While undeniably beautiful with some rare and unseen archive footage, Getintothis’ James Sullivan finds that Heaven Adores You plays it safe and sheds little new light on Elliott Smith’s demons.
Last month FACT played host to Liverpool’s only cinema screening of the Elliott Smith documentary Heaven Adores You.
First-time director Nickolas Rossi had promised to place the music centre-stage. Which would seem to make sense: Elliott Smith’s songs were always cinematic in their ambition and emotional scope, even when they were often played by just him on his acoustic guitar.
That shambling, dirty-haired guy, this time in a crumpled white suit playing his acoustic guitar, opens the film. He looks tiny. Huge velvet curtains flank the stage, which itself is golden. The cameras swoop and swirl in soft-focus. Various voiceovers describe the ludicrous situation: Elliott Smith – inverted, uber-shy indie-hero – had been nominated for an Academy Award for his contribution to the Good Will Hunting soundtrack. The only thing more out of place would be if he were competing against, say, Celine Dion. Which of course he was.
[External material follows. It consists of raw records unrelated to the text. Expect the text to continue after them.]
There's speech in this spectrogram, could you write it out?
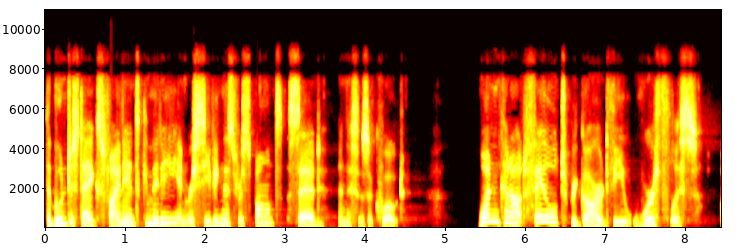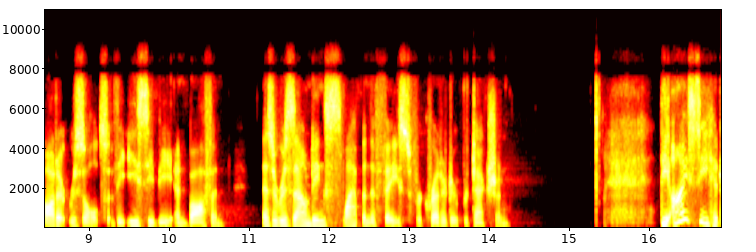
The Bundestag's Finance Committee, in receiving this response, said, and this is a quote, one cannot fail to regard the worthless audit results of the ECB and BaFin as a resounding slap in the face for creditor protection. The IC had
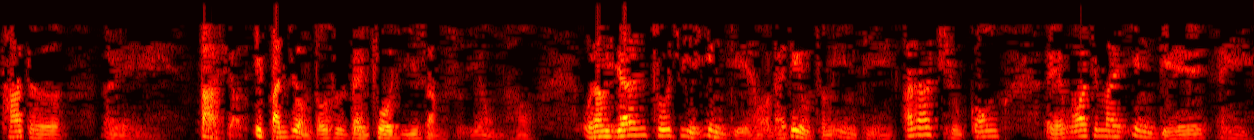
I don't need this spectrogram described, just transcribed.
它的诶大小，一般这种都是在桌机上使用的哈。有当时桌机的硬碟吼，内底有装硬碟，啊，那手工。诶，我即卖硬碟，诶，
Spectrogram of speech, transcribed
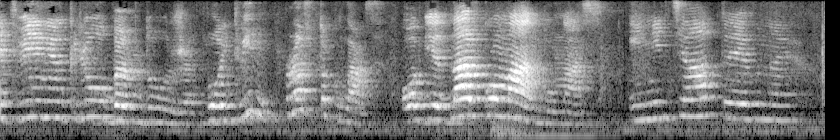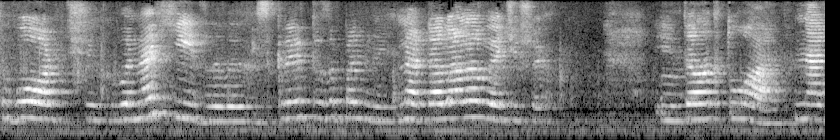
Лайтвінінг любим дуже. Бо просто клас. Об'єднав команду нас. Ініціативних, творчих, винахідливих, скрито запальних, найталановитіших, інтелектуальних. Наш.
The film tracks Smith’s life through the various albums he released, firstly with the band Heatmiser, and latterly under his own name. To guide us through this musical progression, Rossi uses many great sweeping shots of the three cities he lived in during these years: Portland, New York and, finally, Los Angeles. It’s functionally directed: cityscapes, talking heads and archive footage.
For an Elliott Smith fan – and there are many, obviously – the main draws were the previously unheard home recordings; the family photos; the interviews with friends, colleagues and, most rare of all, his little sister.
Those things are indeed all great. But therein lies the great compromise at the heart of the film. Hearing Elliott Smith finding his voice through home demos is fantastic, as is listening to people talking about their friend Elliott. Video director Ross Harris remembers him as a “human jukebox“; collaborator Jon Brion recalls his own exasperation at just how good Smith was; photographer Autumn de Wilde talks of her admiration for how he would hog the jukebox in a bar all night long.
But anyone with even a passing knowledge of his story knows there is more, much more. The tragic and undetermined death from two stab wounds, the drugs, the at-best complicated, at-worst deeply troubling relationship with his step-dad.
These subjects are passed over rapidly, or alluded to without ever being looked at further, which in itself becomes distracting. Why is no one talking about these things? He talked about them all the time – they’re right there in his songs!
You have to assume that this was part of the deal: his closest friends and family simply wouldn’t have agreed to speak on camera about the darker aspects of his character, or how it all ended so tragically, so abruptly. Even twelve years after his death, they’re still protecting him.
It’s hard to be churlish about that, but ultimately it leaves a big hole in the heart of the film. It’s never anything less than a joy to hear Elliott Smith songs being played; particularly with charming excerpts from live gigs, video footage of him fooling around, or old radio sessions. His awkward, stumbling speech contrasting so brilliantly with his musical virtuosity. So on that level, the film works.
But it feels compromised. Just by listening to his music, we already knew so much more.